Do you, as an American citizen, have a Constitutional Right to vote?
The answer may depend on how the U.S. Constitution is interpreted (some say) or if you give a state constitution more authority. The majority of state constitutions do explicitly state that citizens have a right to vote, which is the case in Tennessee, where the state's constitution says in Article IV, Section 1:
"Every person, being eighteen years of age, being a citizen of the United States, being a resident of the state for a period of time as prescribed by the General Assembly, and being duly registered in the county of residence for a period of time prior to the day of any election as prescribed by the General Assembly, shall be entitled to vote in all federal, state, and local elections held in the county or district in which such person resides. All such requirements shall be equal and uniform across the state, and there shall be no other qualification attached to the right of suffrage."
In his opinion on the Gore v. Bush case in the 2000 election, Justice Anthony Scalia made reference to voting rights and the electoral college:
" ... the individual citizen has no federal constitutional right to vote for electors for the President of the United States ..."
And so much argument has been offered from his view, but linking how the electoral college works to the individuals right to vote is more than stretching for comparisons, as I see it. Still, the argument is made that American citizens don't have a right to vote (see the comments from Nashville's MCB, where the consensus is .... mixed, or at best confused), and that the current voter ID system must be changed.

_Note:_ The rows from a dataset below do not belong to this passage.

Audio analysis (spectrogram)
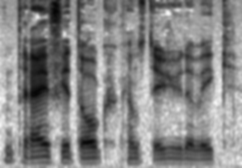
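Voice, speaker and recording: A man's voice: on the low side, steady tone, quick pace, close to an everyday voice. A man playing a blunt, hearty mountain countryman with an Austrian accent, talking in a folksy, plain-spoken way. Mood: matter-of-fact. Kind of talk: audio drama dialogue. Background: music behind the voice.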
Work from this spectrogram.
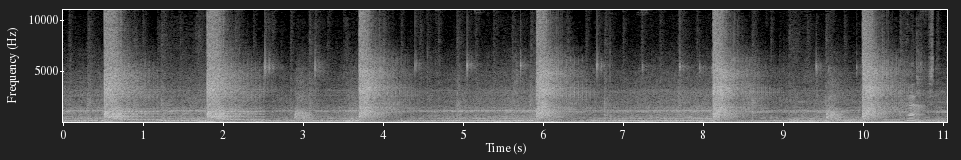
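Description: .22 Long Rifle full metal jacket rounds fired at commercial glass coated with 15 mil protective film, five or six sharp cracking shots spaced about two seconds apart, loud and close with impact snaps between.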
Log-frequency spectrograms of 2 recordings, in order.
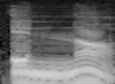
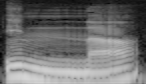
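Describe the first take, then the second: First: The kasra vowel is pronounced the Persian way. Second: The kasra vowel is pronounced the Arabic way. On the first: The speaker calls it wrong. "اینا فارسیه" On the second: The speaker calls it right. "اینا میشه عربی"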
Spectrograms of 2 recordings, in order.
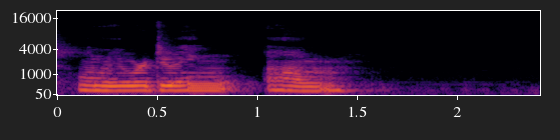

If the right to vote is not explicitly stated, is it implicit, since we have several amendments declaring a voter cannot be discriminated (or eliminated) due to race, sex or age?
That issue is sure to be a topic in the presentation of a case before the Supreme Court this week challenging the very strict Voter ID Law adopted in Indiana. Also key to the presentation is that no evidence has yet been provided in the case to show that the Indiana Law would/could/does prevent voter fraud.
An excellent overview of the case was presented by American Constitutional Society last week in a panel forum which you can access right here.
There is a push in some states to adopt a federal constitutional amendment explicitly stating a right to vote.
Seems to me there are many inherent problems in deciding to make voting regulations/rights a federal and not a state issue. And I wonder too if much of the debate over IDs and rights to vote have a larger agenda in mind. All the studies I've seen make it clear that voting fraud is almost always a problem with absentee ballots and seldom at a polling location, as each state has specific laws already in place regarding IDs to be presented before casting a ballot.
The outcome of the Supreme Court case may not be offered until late fall of this year - just prior to the presidential election day. Again, odd timing in my mind.
The problem isn't voter fraud in the US, it's voter participation. And who benefits in a conflicting debate on whether or not we have a right to vote? Are hopes that a confused voter will be a non-voter in evidence here?
The Crone Speaks